Word for word, the data below must be repeated in full; no picture is to be included.

*** Source records ***

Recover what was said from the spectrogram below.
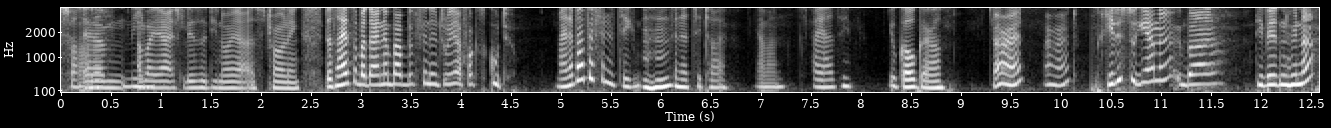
Schon alles Ähm, Memes. aber ja, ich lese die neue als Trolling. Das heißt aber, deine Bubble findet Julia Fox gut. Meine Bubble findet sie, Mhm. findet sie toll. Ja, Mann. Ich feier sie. You go, girl. Alright, alright. Redest du gerne über die wilden Hühner?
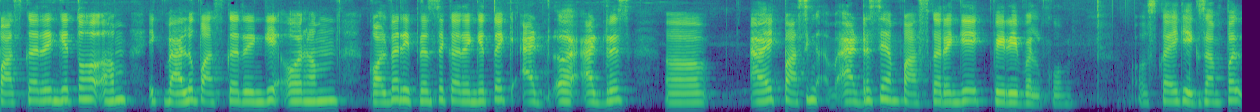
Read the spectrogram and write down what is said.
पास करेंगे तो हम एक वैल्यू पास करेंगे और हम कॉल बाय रेफरेंस से करेंगे तो एक एड्रेस एक पासिंग एड्रेस से हम पास करेंगे एक वेरिएबल को। उसका एक एग्जांपल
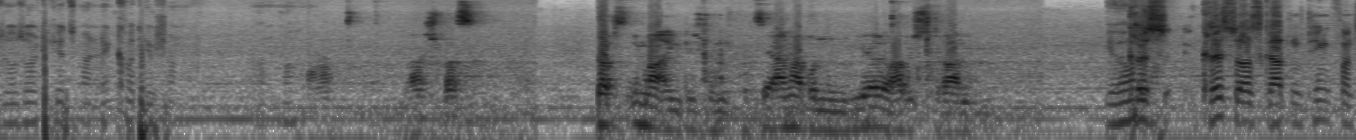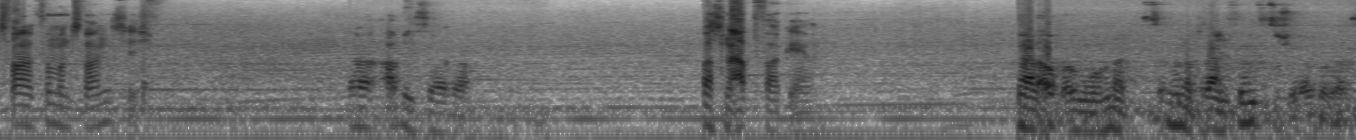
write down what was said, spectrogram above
Wieso sollte ich jetzt mein Lenkrad hier schon anmachen? Ja, ja Spaß. Ich hab's immer eigentlich, wenn ich PC anhabe und hier habe ich dran. Ja. Chris, Chris, du hast gerade einen Ping von 225. Ja, hab ich selber. Was ein Abfuck, ey. Mal halt auch irgendwo 100, 153 oder sowas.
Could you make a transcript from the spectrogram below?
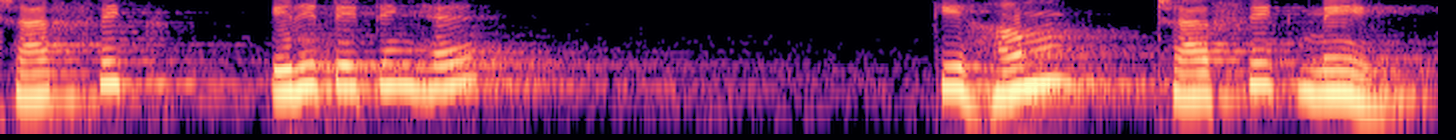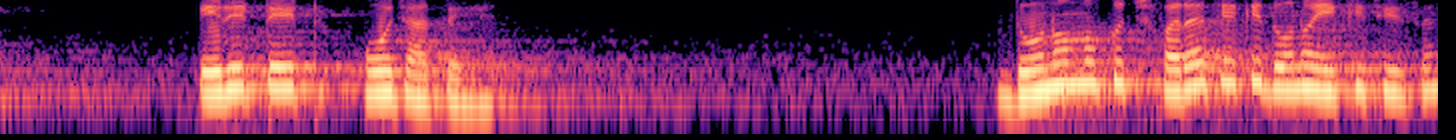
ट्रैफ़िक इरिटेटिंग है कि हम ट्रैफ़िक में इरिटेट हो जाते हैं। दोनों में कुछ फ़र्क है कि दोनों एक ही चीज़ है?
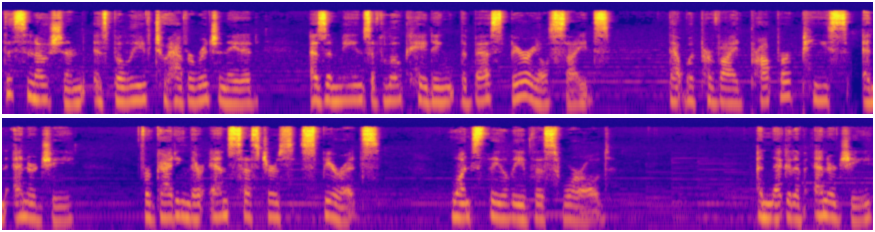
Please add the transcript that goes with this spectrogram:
This notion is believed to have originated as a means of locating the best burial sites that would provide proper peace and energy for guiding their ancestors' spirits once they leave this world. A negative energy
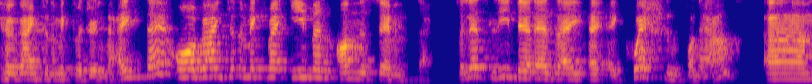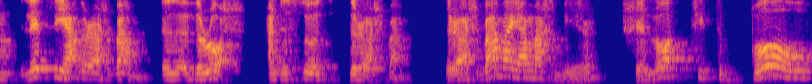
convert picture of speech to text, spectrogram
her going to the mikveh during the eighth day or going to the mikveh even on the seventh day? So let's leave that as a, a, a question for now. Um, let's see how the Rashbam, uh, the Rosh, understood the Rashbam. The Rashbam היה מחמיר שלא תטבול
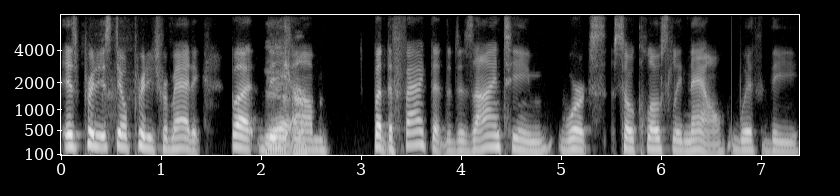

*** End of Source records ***

## Solved exercise
Recover what was said from the spectrogram below.
Schon alles Ähm, Memes. aber ja, ich lese die neue als Trolling. Das heißt aber, deine Bubble findet Julia Fox gut. Meine Bubble findet sie, Mhm. findet sie toll. Ja, Mann. Ich feier sie. You go, girl. Alright, alright. Redest du gerne über die wilden Hühner?
Read the spectrogram and write down what is said.
पास करेंगे तो हम एक वैल्यू पास करेंगे और हम कॉल बाय रेफरेंस से करेंगे तो एक एड्रेस एक पासिंग एड्रेस से हम पास करेंगे एक वेरिएबल को। उसका एक एग्जांपल
write down what was said, spectrogram above
Wieso sollte ich jetzt mein Lenkrad hier schon anmachen? Ja, ja Spaß. Ich hab's immer eigentlich, wenn ich PC anhabe und hier habe ich dran. Ja. Chris, Chris, du hast gerade einen Ping von 225. Ja, hab ich selber. Was ein Abfuck, ey. Mal halt auch irgendwo 100, 153 oder sowas.
Could you make a transcript from the spectrogram below?
ट्रैफ़िक इरिटेटिंग है कि हम ट्रैफ़िक में इरिटेट हो जाते हैं। दोनों में कुछ फ़र्क है कि दोनों एक ही चीज़ है?
Please add the transcript that goes with this spectrogram:
This notion is believed to have originated as a means of locating the best burial sites that would provide proper peace and energy for guiding their ancestors' spirits once they leave this world. A negative energy
convert picture of speech to text, spectrogram
her going to the mikveh during the eighth day or going to the mikveh even on the seventh day? So let's leave that as a, a, a question for now. Um, let's see how the Rashbam, uh, the Rosh, understood the Rashbam. The Rashbam היה מחמיר שלא תטבול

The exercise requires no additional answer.